* Work required
Restate the data word for word and leave the images out.

-- Opening Marker --

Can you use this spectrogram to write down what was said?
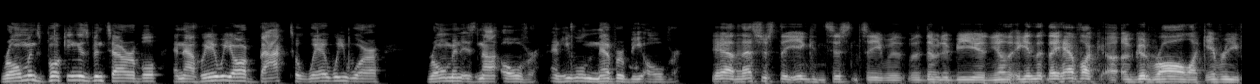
Roman's booking has been terrible, and now here we are back to where we were. Roman is not over, and he will never be over. Yeah, that's just the inconsistency with with WWE, and you know, again, they have like a, a good Raw like every,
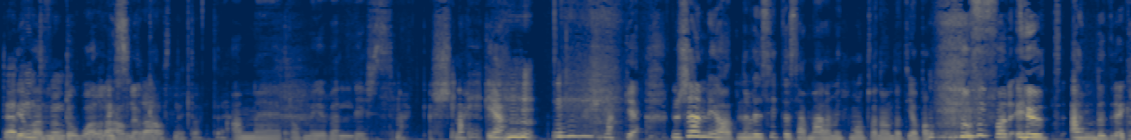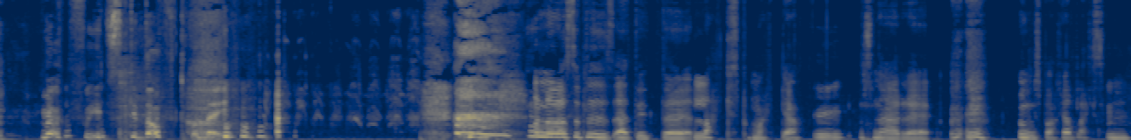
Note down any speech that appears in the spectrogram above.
Det hade Det inte en funkat på våra andra slogan. avsnitt. Ja, nej, de är ju väldigt snack, snackiga. snackiga. Nu känner jag att när vi sitter så här nära mitt mot varandra att jag bara puffar ut andedräkt med fiskdoft på dig. Hon har alltså precis ätit eh, lax på macka. Mm, Sån här eh, ugnsbakad lax. mm.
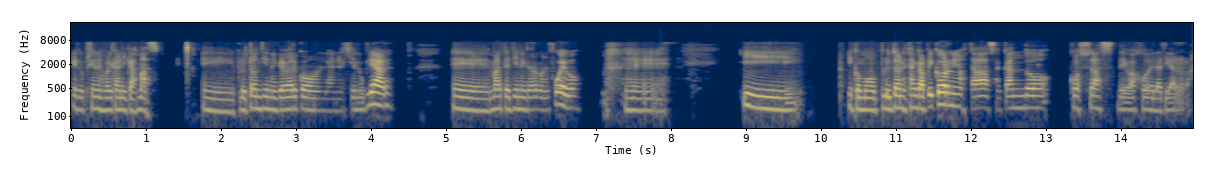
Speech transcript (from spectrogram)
erupciones volcánicas más. Eh, Plutón tiene que ver con la energía nuclear, eh, Marte tiene que ver con el fuego, y, y como Plutón está en Capricornio, está sacando cosas debajo de la Tierra.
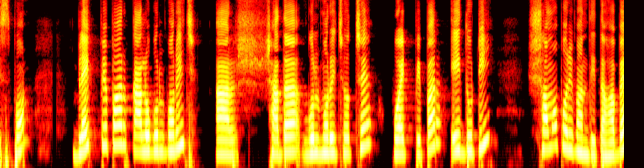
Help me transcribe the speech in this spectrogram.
spoon black pepper কালো গোলমরিচ আর সাদা গোলমরিচ হচ্ছে হোয়াইট পেপার এই দুটি সম পরিমাণ দিতে হবে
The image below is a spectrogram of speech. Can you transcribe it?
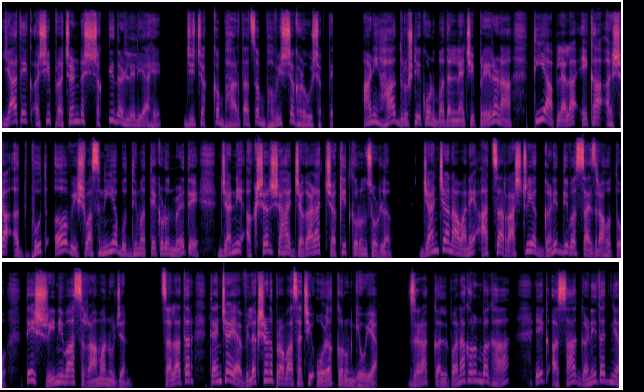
यात एक अशी प्रचंड शक्ती दडलेली आहे जी चक्क भारताचं भविष्य घडवू शकते. आणि हा दृष्टिकोन बदलण्याची प्रेरणा ती आपल्याला एका अशा अद्भुत अविश्वसनीय बुद्धिमत्तेकडून मिळते ज्यांनी अक्षरशः जगाला चकित करून सोडलं. ज्यांच्या नावाने आजचा राष्ट्रीय गणित दिवस साजरा होतो ते श्रीनिवास रामानुजन. चला तर त्यांच्या या विलक्षण प्रवासाची ओळख करून घेऊया. जरा कल्पना करून बघा एक असा गणितज्ञ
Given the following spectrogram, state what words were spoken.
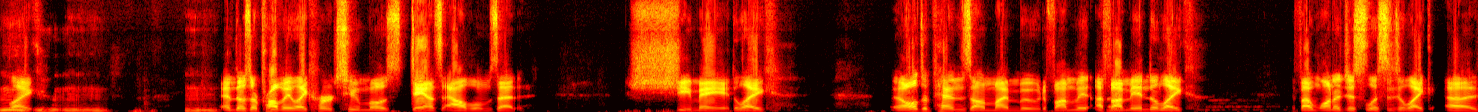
Mm, Like- mhm, mhm, mhm. Mhm. And those are probably like her two most dance albums that she made. Like, it all depends on my mood. If I'm if I'm into like, if I want to just listen to like a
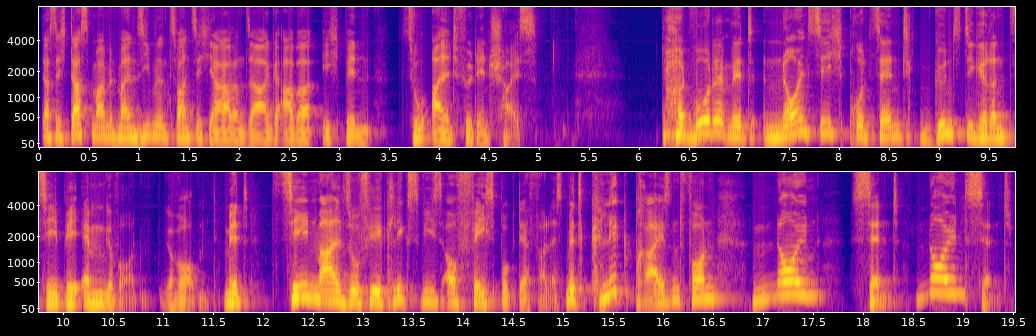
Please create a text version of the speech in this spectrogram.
dass ich das mal mit meinen 27 Jahren sage, aber ich bin zu alt für den Scheiß. Dort wurde mit 90% günstigeren CPM geworden, geworben. Mit zehnmal so viel Klicks, wie es auf Facebook der Fall ist. Mit Klickpreisen von 9 Cent. 9 Cent.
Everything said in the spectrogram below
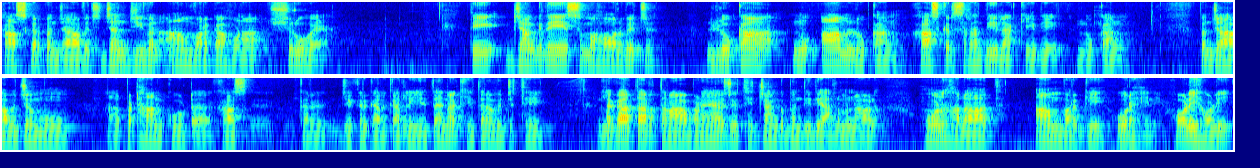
ਖਾਸ ਕਰ ਪੰਜਾਬ ਵਿੱਚ ਜਨਜੀਵਨ ਆਮ ਵਰਗਾ ਹੋਣਾ ਸ਼ੁਰੂ ਹੋਇਆ। ਤੇ ਜੰਗ ਦੇ ਇਸ ਮਾਹੌਲ ਵਿੱਚ ਲੋਕਾਂ ਨੂੰ, ਆਮ ਲੋਕਾਂ ਨੂੰ ਖਾਸ ਕਰ ਸਰਹੱਦੀ ਇਲਾਕੇ ਦੇ ਲੋਕਾਂ ਨੂੰ, ਪੰਜਾਬ, ਜੰਮੂ ਪਠਾਨਕੋਟ ਖਾਸ ਕਰ ਜੇਕਰ ਗੱਲ ਕਰ ਲਈਏ ਤਾਂ ਇਹਨਾਂ ਖੇਤਰਾਂ ਵਿੱਚ ਜਿੱਥੇ ਲਗਾਤਾਰ ਤਣਾਅ ਬਣਿਆ ਹੋਇਆ ਸੀ, ਉੱਥੇ ਜੰਗਬੰਦੀ ਦੇ ਆਲਮ ਨਾਲ ਹੁਣ ਹਾਲਾਤ ਆਮ ਵਰਗੇ ਹੋ ਰਹੇ ਨੇ, ਹੌਲੀ-ਹੌਲੀ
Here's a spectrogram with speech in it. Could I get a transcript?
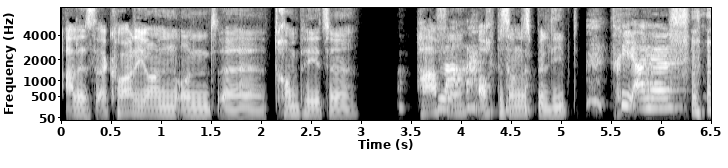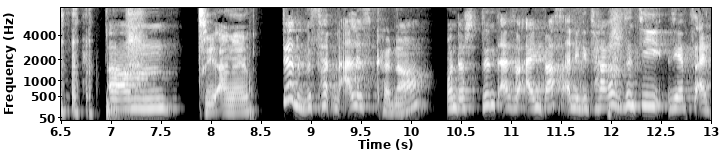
Alles, Akkordeon und äh, Trompete, Harfe, La- auch besonders beliebt. Triangel. ähm, Triangel. Ja, du bist halt ein Alleskönner. Und das sind also ein Bass, eine Gitarre. Sind die jetzt als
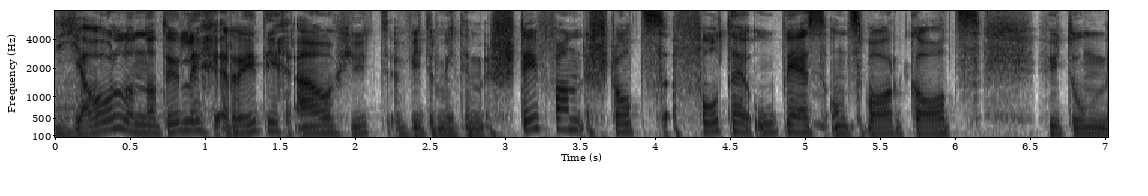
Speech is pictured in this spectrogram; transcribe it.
Jawohl, und natürlich rede ich auch heute wieder mit dem Stefan Stotz von der UBS. Und zwar geht es heute um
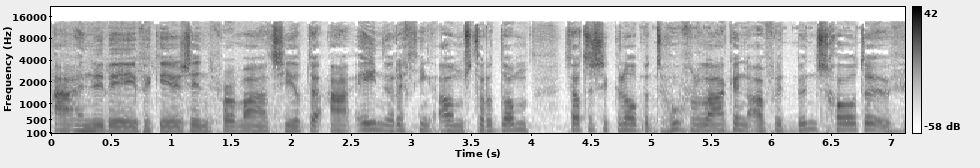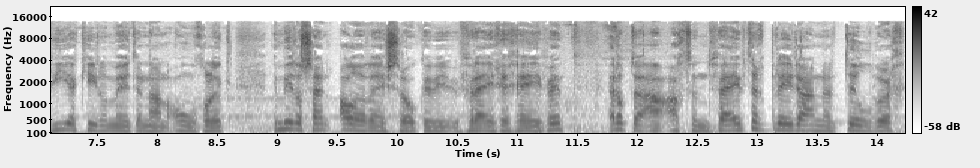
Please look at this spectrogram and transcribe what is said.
ANWB Verkeersinformatie op de A1 richting Amsterdam. Staat tussen knooppunt Hoevenlaak en Afrit Bunschoten. 4 kilometer na een ongeluk. Inmiddels zijn alle rijstroken weer vrijgegeven. En op de A58 Breda naar Tilburg.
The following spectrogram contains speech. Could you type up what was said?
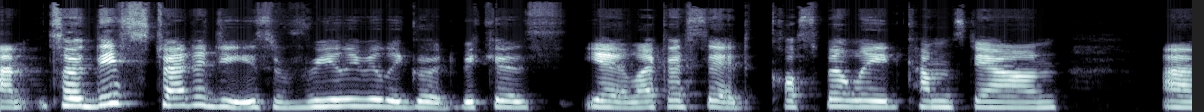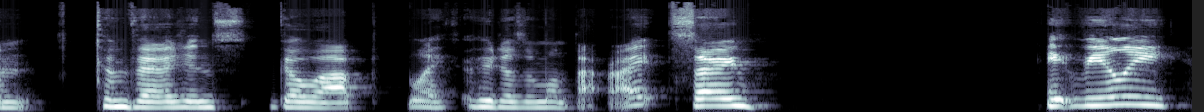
Um, so this strategy is really, really good because, yeah, like I said, cost per lead comes down. Um, conversions go up. Like, who doesn't want that, right? So it really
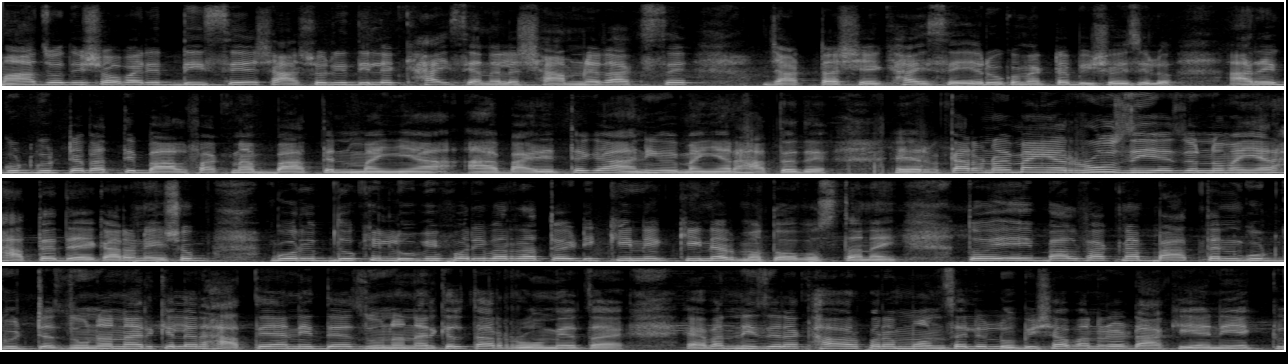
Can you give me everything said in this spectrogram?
মা যদি সবারই দিছে, শাশুড়ি দিলে খাইছে, নাহলে সামনে রাখছে, যারটা সে খাইছে, এরকম একটা বিষয় ছিল। আর এই গুটগুটটা বাতি বাল ফাঁকনা বাতেন মাইয়া আর বাইরের থেকে আনি ওই মাইয়ার হাতে দেয়। এর কারণ ওই মাইয়ার রুজি এই জন্য মাইয়ার হাতে দেয়। কারণ এইসব গরিব দুঃখী লুবি পরিবাররা তো এটি কিনে, কিনার মতো অবস্থা নাই। তো এই বাল ফাঁকনা বাতেন গুটগুটটা জুনা নারকেলের হাতে আনি দেয়, জুনা নারকেল তার রোমে দেয়। এবার নিজেরা খাওয়ার পরে মন চাইলে লুবি সাবানারে ডাকিয়ে আনি একটু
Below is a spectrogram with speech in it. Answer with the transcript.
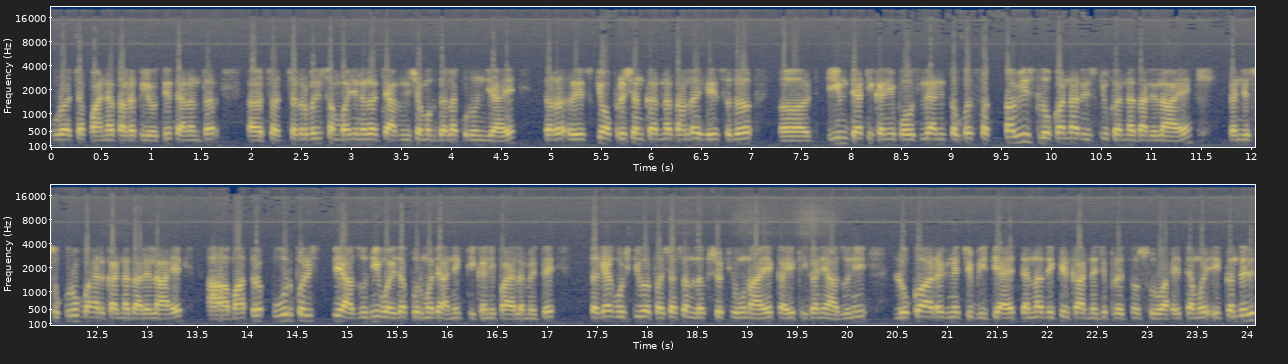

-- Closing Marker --

* Response
Can you use this spectrogram to write down what was said?
Roman's booking has been terrible, and now here we are back to where we were. Roman is not over, and he will never be over. Yeah, that's just the inconsistency with with WWE, and you know, again, they have like a, a good Raw like every,
Note down any speech that appears in the spectrogram above.
Det hade Det inte en funkat på våra andra slogan. avsnitt. Ja, nej, de är ju väldigt snack, snackiga. snackiga. Nu känner jag att när vi sitter så här nära mitt mot varandra att jag bara puffar ut andedräkt med fiskdoft på dig. Hon har alltså precis ätit eh, lax på macka. Mm, Sån här eh, ugnsbakad lax. mm.
Speech transcript (from spectrogram)
erupciones volcánicas más. Eh, Plutón tiene que ver con la energía nuclear, eh, Marte tiene que ver con el fuego, y, y como Plutón está en Capricornio, está sacando cosas debajo de la Tierra.
Help me transcribe the speech in this spectrogram.
spoon black pepper কালো গোলমরিচ আর সাদা গোলমরিচ হচ্ছে হোয়াইট পেপার এই দুটি সম পরিমাণ দিতে হবে
The image below is a spectrogram of speech. Can you transcribe it?
यात एक अशी प्रचंड शक्ती दडलेली आहे जी चक्क भारताचं भविष्य घडवू शकते. आणि हा दृष्टिकोन बदलण्याची प्रेरणा ती आपल्याला एका अशा अद्भुत अविश्वसनीय बुद्धिमत्तेकडून मिळते ज्यांनी अक्षरशः जगाला चकित करून सोडलं. ज्यांच्या नावाने आजचा राष्ट्रीय गणित दिवस साजरा होतो ते श्रीनिवास रामानुजन. चला तर त्यांच्या या विलक्षण प्रवासाची ओळख करून घेऊया. जरा कल्पना करून बघा एक असा गणितज्ञ
Given the following spectrogram, state what words were spoken.
Mm, Like- mhm, mhm, mhm. Mhm. And those are probably like her two most dance albums that she made. Like, it all depends on my mood. If I'm if I'm into like, if I want to just listen to like a
Please create a text version of the speech in this spectrogram.
dass ich das mal mit meinen 27 Jahren sage, aber ich bin zu alt für den Scheiß. Dort wurde mit 90% günstigeren CPM geworden, geworben. Mit zehnmal so viel Klicks, wie es auf Facebook der Fall ist. Mit Klickpreisen von 9 Cent. 9 Cent.
Everything said in the spectrogram below
ਖਾਸ ਕਰ ਪੰਜਾਬ ਵਿੱਚ ਜਨਜੀਵਨ ਆਮ ਵਰਗਾ ਹੋਣਾ ਸ਼ੁਰੂ ਹੋਇਆ। ਤੇ ਜੰਗ ਦੇ ਇਸ ਮਾਹੌਲ ਵਿੱਚ ਲੋਕਾਂ ਨੂੰ, ਆਮ ਲੋਕਾਂ ਨੂੰ ਖਾਸ ਕਰ ਸਰਹੱਦੀ ਇਲਾਕੇ ਦੇ ਲੋਕਾਂ ਨੂੰ, ਪੰਜਾਬ, ਜੰਮੂ ਪਠਾਨਕੋਟ ਖਾਸ ਕਰ ਜੇਕਰ ਗੱਲ ਕਰ ਲਈਏ ਤਾਂ ਇਹਨਾਂ ਖੇਤਰਾਂ ਵਿੱਚ ਜਿੱਥੇ ਲਗਾਤਾਰ ਤਣਾਅ ਬਣਿਆ ਹੋਇਆ ਸੀ, ਉੱਥੇ ਜੰਗਬੰਦੀ ਦੇ ਆਲਮ ਨਾਲ ਹੁਣ ਹਾਲਾਤ ਆਮ ਵਰਗੇ ਹੋ ਰਹੇ ਨੇ, ਹੌਲੀ-ਹੌਲੀ
Here's a spectrogram with speech in it. Could I get a transcript?
Alles, Akkordeon und äh, Trompete, Harfe, La- auch besonders beliebt. Triangel. ähm, Triangel. Ja, du bist halt ein Alleskönner. Und das sind also ein Bass, eine Gitarre. Sind die jetzt als
Speech is pictured in this spectrogram; transcribe it.
Jawohl, und natürlich rede ich auch heute wieder mit dem Stefan Stotz von der UBS. Und zwar geht es heute um
Please look at this spectrogram and transcribe what is said.
ANWB Verkeersinformatie op de A1 richting Amsterdam. Staat tussen knooppunt Hoevenlaak en Afrit Bunschoten. 4 kilometer na een ongeluk. Inmiddels zijn alle rijstroken weer vrijgegeven. En op de A58 Breda naar Tilburg.
The following spectrogram contains speech. Could you type up what was said?
Um, so this strategy is really, really good because, yeah, like I said, cost per lead comes down. Um, conversions go up. Like, who doesn't want that, right? So it really
Can you give me everything said in this spectrogram?
মা যদি সবারই দিছে, শাশুড়ি দিলে খাইছে, নাহলে সামনে রাখছে, যারটা সে খাইছে, এরকম একটা বিষয় ছিল। আর এই গুটগুটটা বাতি বাল ফাঁকনা বাতেন মাইয়া আর বাইরের থেকে আনি ওই মাইয়ার হাতে দেয়। এর কারণ ওই মাইয়ার রুজি এই জন্য মাইয়ার হাতে দেয়। কারণ এইসব গরিব দুঃখী লুবি পরিবাররা তো এটি কিনে, কিনার মতো অবস্থা নাই। তো এই বাল ফাঁকনা বাতেন গুটগুটটা জুনা নারকেলের হাতে আনি দেয়, জুনা নারকেল তার রোমে দেয়। এবার নিজেরা খাওয়ার পরে মন চাইলে লুবি সাবানারে ডাকিয়ে আনি একটু
Below is a spectrogram with speech in it. Answer with the transcript.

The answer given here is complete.